- WHAT THE TASK ASKS
With the pictures left out, restate every entry word for word.
++++ ENTRIES SHOWN
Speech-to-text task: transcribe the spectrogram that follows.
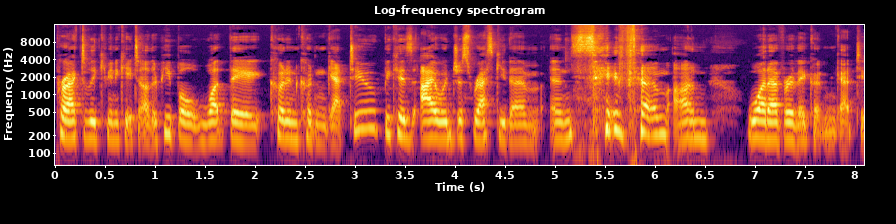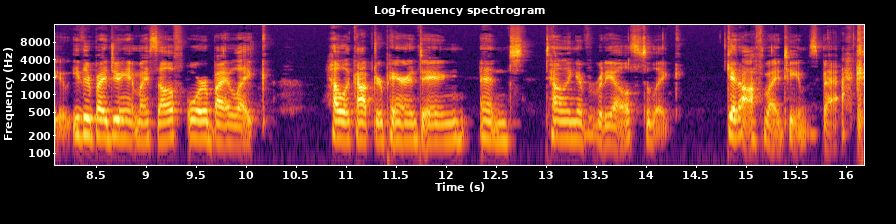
proactively communicate to other people what they could and couldn't get to because I would just rescue them and save them on whatever they couldn't get to, either by doing it myself or by like helicopter parenting and telling everybody else to like get off my team's back.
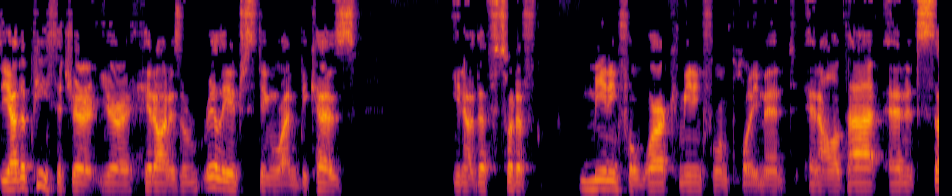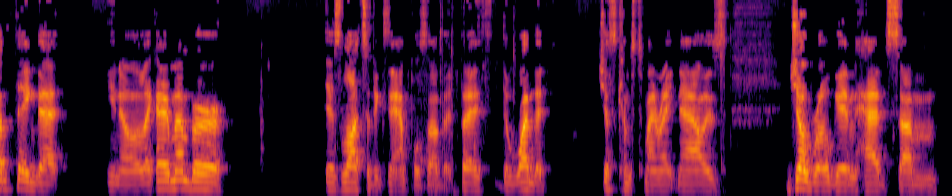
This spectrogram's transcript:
the other piece that you're you're hit on is a really interesting one because you know the sort of meaningful work, meaningful employment, and all of that. And it's something that you know, like I remember there's lots of examples of it, but the one that just comes to mind right now is Joe Rogan had some,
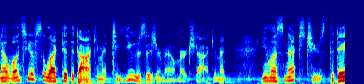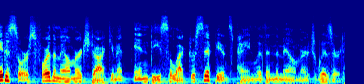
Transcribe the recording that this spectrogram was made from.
Now once you have selected the document to use as your mail merge document, you must next choose the data source for the mail merge document in the Select Recipients pane within the Mail Merge wizard.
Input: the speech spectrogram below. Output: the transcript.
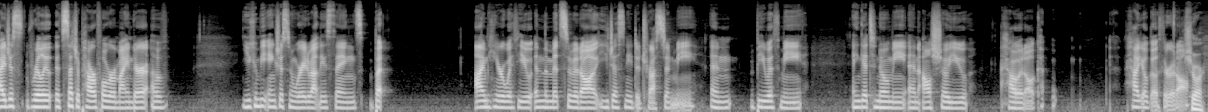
I just really, it's such a powerful reminder of you can be anxious and worried about these things, but I'm here with you in the midst of it all. You just need to trust in me and be with me and get to know me, and I'll show you how it all how you'll go through it all. Sure.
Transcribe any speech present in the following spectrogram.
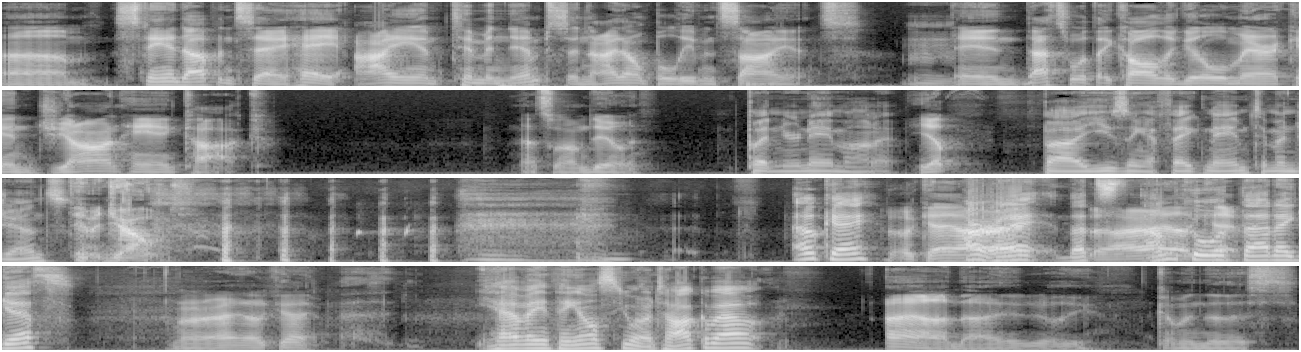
um, stand up and say, "Hey, I am Tim and Nimps, and I don't believe in science." And that's what they call the good old American John Hancock. That's what I'm doing. Putting your name on it Yep, by using a fake name, Tim and Jones. Tim and Jones. Okay. Okay, All right. That's All right, I'm cool okay. with that, I guess. All right, okay. You have anything else you want to talk about? I don't know. I didn't really come into this.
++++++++
- FINISHED EXERCISE
Speech-to-text task: transcribe the spectrogram that follows.
proactively communicate to other people what they could and couldn't get to because I would just rescue them and save them on whatever they couldn't get to, either by doing it myself or by like helicopter parenting and telling everybody else to like get off my team's back.
This spectrogram's transcript:
the other piece that you're you're hit on is a really interesting one because you know the sort of meaningful work, meaningful employment, and all of that. And it's something that you know, like I remember there's lots of examples of it, but the one that just comes to mind right now is Joe Rogan had some,
Transcribe the recording that this spectrogram was made from.
Now once you have selected the document to use as your mail merge document, you must next choose the data source for the mail merge document in the Select Recipients pane within the Mail Merge wizard.
Input: the speech spectrogram below. Output: the transcript.
I just really, it's such a powerful reminder of you can be anxious and worried about these things, but I'm here with you in the midst of it all. You just need to trust in me and be with me and get to know me, and I'll show you how it all how you'll go through it all. Sure.
Transcribe any speech present in the following spectrogram.
um, stand up and say, "Hey, I am Tim and Nimps, and I don't believe in science." And that's what they call the good old American John Hancock. That's what I'm doing. Putting your name on it Yep, by using a fake name, Tim and Jones. Tim and Jones. Okay. Okay, All right. That's All right, I'm cool okay. with that, I guess. All right, okay. You have anything else you want to talk about? I don't know. I didn't really come into this.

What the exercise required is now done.